(TS) The Joint Chiefs of Staff recommend that:
The pressure on the enemy be maintained during the period to sustain allied progress and to prevent any military exploitation resulting from standdowns or truces.
The current policies for the conduct of the war in Southeast Asia during the next four months be modified and expanded to permit a fuller utilization of our military resources in accomplishing the tasks set forth in the Appendix.
For the Joint Chiefs of Staff:
Earle G. Wheeler
Joint Chiefs of Staff
  1. Source: National Archives and Records Administration, RG 59, S-AH Files: Lot 71 D 461, Military Plans. Top Secret; Sensitive. An attached note from McNamara to Rusk reads: “Dean, attached are the Chiefs’ recommendations for the ’120 Day Program for Southeast Asia.’ You may want to start your staff analyzing it. I hope to be in a position to discuss my views with you before the end of the week. Bob.” A message at the end of the note indicates that Rusk approved a request for Bundy to prepare an analysis of the planned actions. Bundy’s commentary that the JCS proposals “inevitably portend steady pressures for expansion” that would have little impact on North Vietnam but would have “a serious negative and unsettling effect on opinion here and abroad” are in a memorandum to Rusk, November 30. (Ibid.) See also Document 426.
  2. Dated March 17, 1964; see Foreign Relations, 1964–1968, vol. I, Document 87.
  3. See Document 187.
  4. Not printed.
  5. On November 17 Westmoreland discussed with the Joint Chiefs his plans for an operation called York, a measure that would start in February 1968. One part of York would involve action against the enemy command center in the VC’s Military Region 5 in the central highlands, while the second phase would consist of eradicating VC munitions stockpiles specifically in the Ashau Valley.
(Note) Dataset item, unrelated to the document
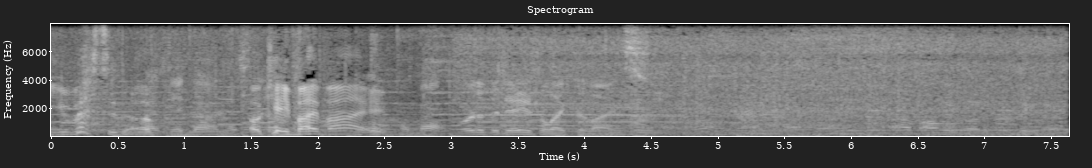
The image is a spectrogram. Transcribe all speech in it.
you messed it up. I did not. mess it Okay, up. bye bye. Come back. Word of the day is electrolytes. I've always wanted to do that.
For the third phase of York, Westmoreland envisaged preparation of the capability of amphibious assaults north of the demilitarized zone, which included utilization of C–130 aircraft from the field at Khe Sanh as transports for units of the U.S. 1st Air Cavalry Division, in order to launch an attack at the enemy’s rear. Although this part of the plan did not appear to be politically feasible, a build-up of such a capability would allow for implementation of a secondary strategy that involved a sweep of the provinces from Quang Tri to Quang Ngai within a year using the 1st Air Cavalry. This effort would be supported initially by the base at Khe Sanh and then by a supply line along Highway 9. In the central area of South Vietnam, the Army’s 101st Airborne would assault the VC’s Military Region 6 from Phan Rang beginning December 1. In addition, the 25th Division would initiate action in War Zone C. All of these movements would constitute a pincer action with “floating” brigades in reserve. The addition of Program 5 forces would bring the troop level up to 525,000, a number adequate for the job. “For the first time I will have enough troops to really start grinding them down,” Westmoreland told the military leadership. This plan would be a methodical way of grinding down their bases, instead of “moving troops all over the country putting out fires and reinforcing here and there and working on a day-to-day basis to keep ahead of the enemy.” Westmoreland’s scheme formed the basis of planning requirements for 1968. (Note of November 17 meeting attached to memorandum to the Joint Chiefs, November 21; Department of Defense, Official Records of the Joint Chiefs of Staff, 911/520 (21 Nov 67), IR 3685; further documentation is ibid., 907/520 (10 Nov 67), IR 3935, 3936)